Although the entries contain pictures, copy only their text, exactly as written.
───── Records to process ─────
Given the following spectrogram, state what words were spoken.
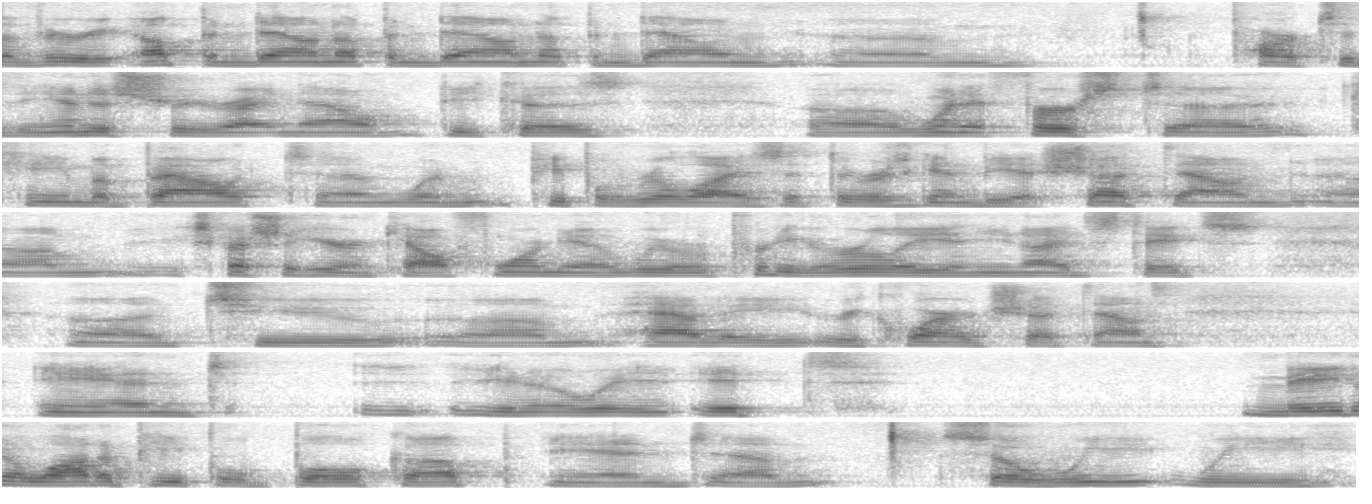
a, very up and down, up and down, up and down um, parts of the industry right now because uh, when it first uh, came about, uh, when people realized that there was going to be a shutdown, um, especially here in California, we were pretty early in the United States uh, to um, have a required shutdown, and you know it, it, made a lot of people bulk up, and um, so we we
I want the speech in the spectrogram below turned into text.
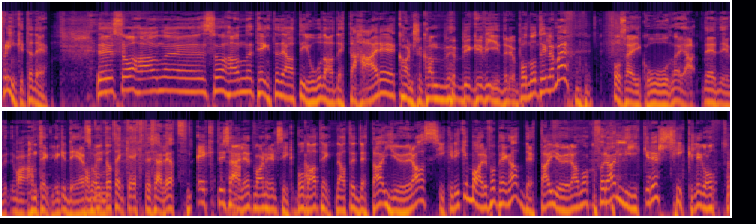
flinke til det. Eh, Så han, eh, så han tenkte det at jo da, dette her eh, kanskje kan bygge videre på noe til og med. Få seg kone ja. Det, det, han tenkte ikke det Han som begynte å tenke ekte kjærlighet. Ekte kjærlighet var han helt sikker på. Da tenkte han at dette gjør hun sikkert ikke bare for penga, dette gjør han nok for hun liker det skikkelig godt.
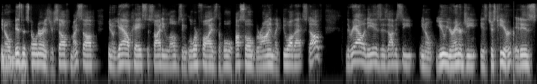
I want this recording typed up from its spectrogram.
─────
Solution to the exercise:
Given the following spectrogram, state what words were spoken.
a, very up and down, up and down, up and down um, parts of the industry right now because uh, when it first uh, came about, uh, when people realized that there was going to be a shutdown, um, especially here in California, we were pretty early in the United States uh, to um, have a required shutdown, and you know it, it, made a lot of people bulk up, and um, so we we
I want the speech in the spectrogram below turned into text.
flinke til det. Eh, Så han, eh, så han tenkte det at jo da, dette her eh, kanskje kan bygge videre på noe til og med. Få seg kone ja. Det, det, han tenkte ikke det Han som begynte å tenke ekte kjærlighet. Ekte kjærlighet var han helt sikker på. Da tenkte han at dette gjør hun sikkert ikke bare for penga, dette gjør han nok for hun liker det skikkelig godt.
I want this recording typed up from its spectrogram.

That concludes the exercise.